Slaughter House fitted with copper, Fasting Pen, Store Room, Coach House, hay Loft, 2 Loose Boxes and Yard
Estimated Rental: £18:0:0 per annum
The Rating and Valuation Act 1925 specified that every piece of land and building in the country was to be assessed to determine the rates to be paid on it. Westoning, like most of Bedfordshire, was assessed in 1927 and the valuer visiting 1 High Street [DV1/C135/63] noted that it was owned and occupied by H. Lappin and one of a semi-detached pair. Next door was owned and occupied by F. Peddar.
The property comprised two living rooms and a kitchen downstairs with a shop which was part of the living room. Four bedrooms lay upstairs. A brick and tile garage, and slaughter house ("not used") stood outside along with a timber and tiled store shed and brick and tiled barn and earth closet. The valuer commented: "Altered user, now a cottage, buildings disused. Neglect shop when valuing".
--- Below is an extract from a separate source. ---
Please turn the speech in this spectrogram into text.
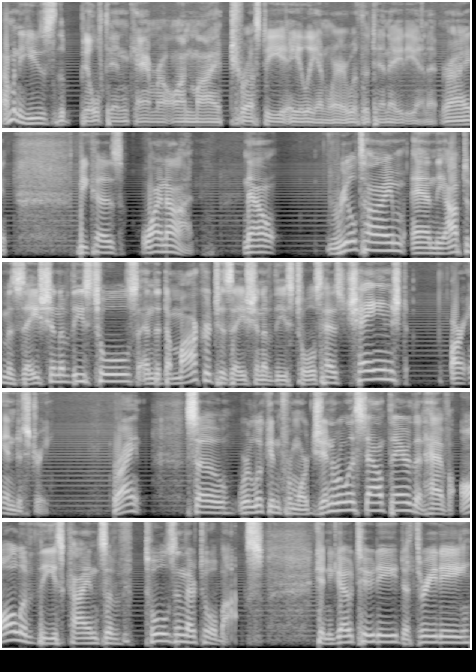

Next door appears to be no longer in existence. Number 1 was on the corner with Church Road and Number 3 further north-east. To judge by photographs taken at the time, this property seems to have been very severely damaged by the tanker explosion in 1976 and thus not rebuilt. It comprised [DV1/C135/64] two living rooms and a scullery downstairs with two bedrooms above. An earth closet stood outside as did a small yard. The valuer commented: "One room of this and yard let to Rag Merchant at 5/- per week".
When a petrol tanker exploded in the High Street on 11th September 1976 1 High Street was damaged and the adjoining property to the north had to be pulled down. Happily 1 High Street itself was repaired and still stands today, an unassuming property with an intriguing legacy.
- ST359: conveyance from Richard Farnell to Simon Urlin: 1675;
- ST360: conveyance from Simon Urlin to Humphrey Adams: 1683;
- ST361: mortgage from Henry Adams to John Richardson: 1683;
- ST362: assignment of mortgage to Robert Hanscombe: 1686;
- ST363: conveyance from John Adams to Robert Hanscombe: 1691;
- ST364: mortgage from Robert Hanscombe to Francis Prudden: 1697;
- ST382-383: conveyance from John Everitt to Thomas Burr: 1831;
- BH409: sale catalogue of Dunstable Brewery: 1843;
- ST384: abstract of title of John Morris: 1858;
- ST387: conveyance from John Green to John William Coventry Campion: 1859
List of Licensees: note that this is not a complete list; entries in italics refer to licensees where either beginning or end, or both, dates are not known:
1675: Henry Lowens;
1680: John Knight
1683: William Atford;
1686-1691: Richard Hanscombe;
Inn closed about 1691
Beerhouse opened about 1831
1839-1856: Thomas Short.
Beerhouse closed between 1856 and 1859